Industry News

LeBron James Countersues Photographer for $1,000,000

December 31, 2020

By Jacqueline Tobin

Photo by All-Pro Reels and licensed under CC BY-SA 2.0

UPDATED 2/5/21: LeBron James has agreed to a settlement in this case after being sued by photographer Stephen Mitchell. (James later countersued Mitchell for $1,000,000.) Specific terms of the settlement, disclosed in a court filing on Wednesday, February 3, have not been made public, but it appears to result in closing both outstanding lawsuits.

“The parties have reached a settlement in principle that resolves all claims in this action,” the two sides wrote in the joint filing as reported by The Athletic. “The parties thus jointly request twenty-one (21) days to memorialize and execute the agreement in writing, after which time the parties intend to file a stipulation of dismissal with prejudice.”

It’s a splashy headline for sure that’s been showing up, in one form or another, all over the Internet: “LeBron James Countersues Photographer for $1,000,000.” This comes after the Los Angeles Lakers basketball superstar was sued this past March for posting a photo of himself, taken by photojournalist Steve Mitchell, to his social media accounts without permission. We’ve reported on these matters in the past, but now the case has garnered even more attention in the last couple of weeks as James countersues the photographer for $1,000,000 in damages and attorney fees from Mitchell.

First, the backstory: In December 2019, LeBron James posted a cropped photo of himself dunking a basketball in a game against the Miami Heat to his Instagram and Facebook accounts—which has tens of millions of followers—without the photographer’s permission. That post quickly became the center of a copyright infringement battle with Mitchell claiming “unauthorized use” of the image and filing suit against the basketball player and his companies Uninterrupted Digital Ventures and LRMR Ventures, LLC. for $150,000.

[Read: Small Claims for Copyright: The CASE Act Becomes Law]

According to sports media company Clutchpoints, James initially contested the suit in court filings, citing that he is entitled to post the photos as long as he isn’t commercially exploiting Mitchell’s work.
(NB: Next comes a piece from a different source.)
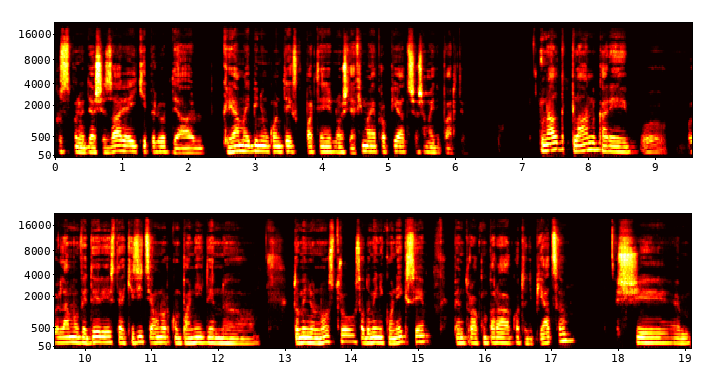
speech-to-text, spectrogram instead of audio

Nonetheless, he later removed the photographs from his social media sites.

Next, James and his lawyers responded to Mitchell’s lawsuit by filing a countersuit against the photographer. As reported earlier this month by The Athletic‘s Daniel Kaplan, James is currently asking for at least $1,000,000 and attorney fees.
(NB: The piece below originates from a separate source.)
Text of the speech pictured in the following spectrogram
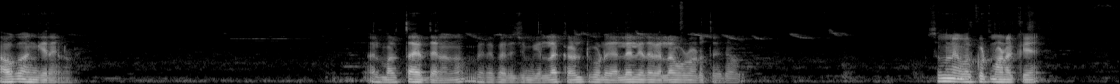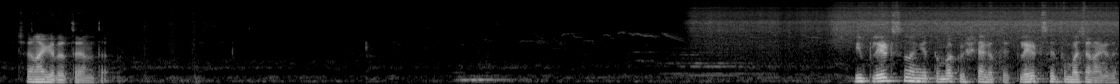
ಅವಾಗೂ ಹಂಗೇನೆ ನೋಡಿ. ಅಲ್ಲಿ ಮರ್ತಾ ಇದ್ದೆ ನಾನು. ಬೇರೆ ಬೇರೆ ಜಿಮ್ ಎಲ್ಲ ಎಲ್ಲೆಲ್ಲಿ ಇದಾವೆ ಎಲ್ಲ ಓಡಾಡ್ತಾ ಇದ್ದಾವೆ. ಸುಮ್ಮನೆ ವರ್ಕೌಟ್ ಮಾಡೋಕ್ಕೆ ಚೆನ್ನಾಗಿರುತ್ತೆ ಅಂತ. ಈ ಪ್ಲೇಟ್ಸ್ ನನಗೆ ತುಂಬ ಖುಷಿ ಆಗುತ್ತೆ. ಪ್ಲೇಟ್ಸೇ ತುಂಬ ಚೆನ್ನಾಗಿದೆ.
According to legal experts cited in various news reports on the copyright fight, the case could go either way as arguments over fair use can be hard to navigate.

[Read: What Photographers Need to Know About Copyright Law]

When Sports Illustrated had its legal analyst, attorney Michael McCann, write about the case back in March 2020, he noted that, “The fact that James is featured prominently in Mitchell’s photo did not give James the right to publish it elsewhere. Mitchell owns his photos. This goes to the essence of copyright law: absent a contractual relationship that instructs otherwise, Mitchell possesses copyrights in his creative works, including his photos. As a result, Mitchell has the right to control the reproduction of his photos, such as their publication on social media websites.”

McCann went on to write that, “Mitchell can decide whether to license his photos and, if so, demand financial compensation for granting a license. Furthermore, as a credentialed photojournalist and consistent with NBA media policies, Mitchell has permission to take photos during NBA games so long as the photos are for news coverage of those games. Those who interfere with Mitchell’s copyrights are potentially liable for infringement.”

That said, McCann also pointed out that James himself does not lack rights in how a photo of him is used. “James enjoys a ‘right of publicity’ that encompasses his image in photos. While the scope of the right of publicity varies by state, and while the First Amendment sometimes limits its application, the right generally protects one’s name, image, likeness and associated identity traits from unauthorized commercial use. James can sue violators for misappropriating his right of publicity.”

The hoop star’s attorney, Howard Shire, said in a statement to The Athletic that, “Only after our client was sued for copyright infringement for alleged use of a single photo—which we have consistently tried to settle for a reasonable amount—did we file this countersuit upon learning the photographer was making unlawful use of photographs of our client on his website to advertise and promote his photography services business. We continue to try to resolve this matter amicably. We have no interest whatsoever in ultimately obtaining any amounts from the plaintiff.”

Photographer Mitchell has since argued that James’ “sought-after figure of $1,000,000 in damages is not only excessive, but threatens the work of all sports photographers.”

After hearing both sides about a week ago, presiding Judge George Wu called on both sides to settle the dispute. A ruling is expected any day now.

 Photo By All-Pro Reels and licensed under CC BY-SA 2.0.